ABOUT THE COLLECTION
The Sebastian Conran Gifu Collection is the result of a unique and ongoing collaboration between Sebastian Conran’s London design studio and 14 traditional makers based in the beautiful, natural surroundings of Gifu, Japan.
The collection celebrates a rich and diverse craft heritage that dates back 1,300 years, combining traditional Japanese techniques with an original and contemporary international design ethos. Inspired by Gifu past and present, the collection features hand-glazed ceramics, finger-jointed woods, washi papers and sharpened steel.
The Sebastian Conran Gifu Collection concept launched to great acclaim at Maison et Objet Paris January 2017 with 10 makers and over 50 items, and attracted significant interest from international press and retailers. One year on and there are now over 100 products available produced by 14 makers spanning across lighting, furniture, ceramics, stationery and kitchen tools, all crafted using the diverse skills and exceptional techniques of the Gifu region.
INTRODUCTION BY SEBASTIAN CONRAN
In this increasingly disposable modern world where the latest digital gadget becomes redundant in a mere number of years, intelligent, sensitive humans will always be analogue, and will crave beautifully hand finished items that will last for generations whilst sustaining the endangered nature of artisanal craftsmanship.
Our aim is to establish ‘Made in Gifu’ as a universal brand that is considered around the world to represent outstanding quality of design, craftsmanship, ethics and sustainability, all of which are the core values of the Sebastian Conran Gifu Collection.
Since the concept launch in 2017 we have worked energetically with the outstanding Gifu makers, collaboratively designing and developing a total of over 100 beautiful and useful lifestyle designs for the home, all with compelling international appeal. These unique items all proudly demonstrate the traditional materials and skills that have evolved from Gifu’s unique geography and geology, and are a true celebration of its rich heritage and exceptional craftsmanship.

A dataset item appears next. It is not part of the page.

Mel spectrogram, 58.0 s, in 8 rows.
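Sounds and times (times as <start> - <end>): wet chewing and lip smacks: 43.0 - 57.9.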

MESSAGE FROM HAJIME FURUTA
GOVERNOR OF GIFU PREFECTURE, JAPAN
“Gifts from Gifu, the Land of Clear Waters”
The Land of Clear Waters, the Gifu area of Japan is blessed with crystal clear water, flowing through lush forests. The blessings of these clear waters are deeply rooted in our lives, manifesting themselves in our local craftsmanship of woodworks, Mino Washi Japanese paper, cutlery and ceramics.

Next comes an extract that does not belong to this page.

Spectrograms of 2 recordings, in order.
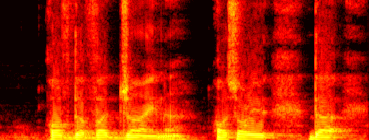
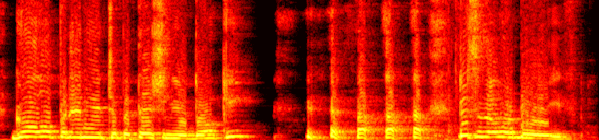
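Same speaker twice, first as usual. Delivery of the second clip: mocking laugh; 10 semitones higher than usual. Real, not acted.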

Traditional craftsmanship of Gifu’s 14 leading manufacturers combined with Mr. Sebastian Conran’s “functional design in everyday life” value produced over 70 product items. All items are proudly showcased at this year’s Sebastian Conran Gifu Collection booth.

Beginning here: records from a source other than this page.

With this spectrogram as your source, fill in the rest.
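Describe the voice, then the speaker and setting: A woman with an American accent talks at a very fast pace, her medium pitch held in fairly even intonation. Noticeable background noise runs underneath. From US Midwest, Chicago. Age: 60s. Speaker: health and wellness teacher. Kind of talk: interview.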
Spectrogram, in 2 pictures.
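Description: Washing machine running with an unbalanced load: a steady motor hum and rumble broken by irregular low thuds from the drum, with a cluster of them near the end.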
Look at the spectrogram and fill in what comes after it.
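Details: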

I hope that you enjoy this fine collection; a great example of “Japanese spirit combined with contemporary flair” and truly “Gifts from Gifu, the Land of Clear Waters” born of a fusion between East and West.
LEGACY OF CRAFTS IN GIFU PREFECTURE
With forest occupying more than 80% of the land, Gifu’s abundant resources and wealth of unique craftsmanship has resulted in a variety of wood products being produced in the region.
Traditional techniques have been passed down through generations resulting in advanced carpentry skills that are used to make a wide range of wooden products today, from the finger-jointed masu boxes of Ogaki to the furniture of the Hida region.
With a history spanning over 1,300 years, Mino-Yaki is traditional Japanese pottery that originated in the Tono region of Gifu. Made using unique raw materials of exceptionally high quality, Mino Yaki’s tiles, plates and other items have been Japan’s leading ceramics export for many years and have a global reputation for both elegance and functionality.
The creation of Mino Washi paper is a traditional craft of Gifu with an impressive history of over 1,300 years. Made in the beautiful town of Mino, the paper is renowned for its softness, strength and beauty. Today it is still made using the same methods that have been passed down over centuries and in November 2014 the traditional papermaking craftsmanship of ‘Hon Mino Shi’ was added to UNESCO’s Intangible Cultural Heritage list.
For almost 800 years Seki has been home to many of Japan’s most celebrated swordsmiths and the city prospered as a renowned centre for the production of katana swords which were highly valued by the samurai. Times may have changed, but the same principles and techniques are still applied today in order to produce high quality products for domestic use such as knives, scissors and nail clippers.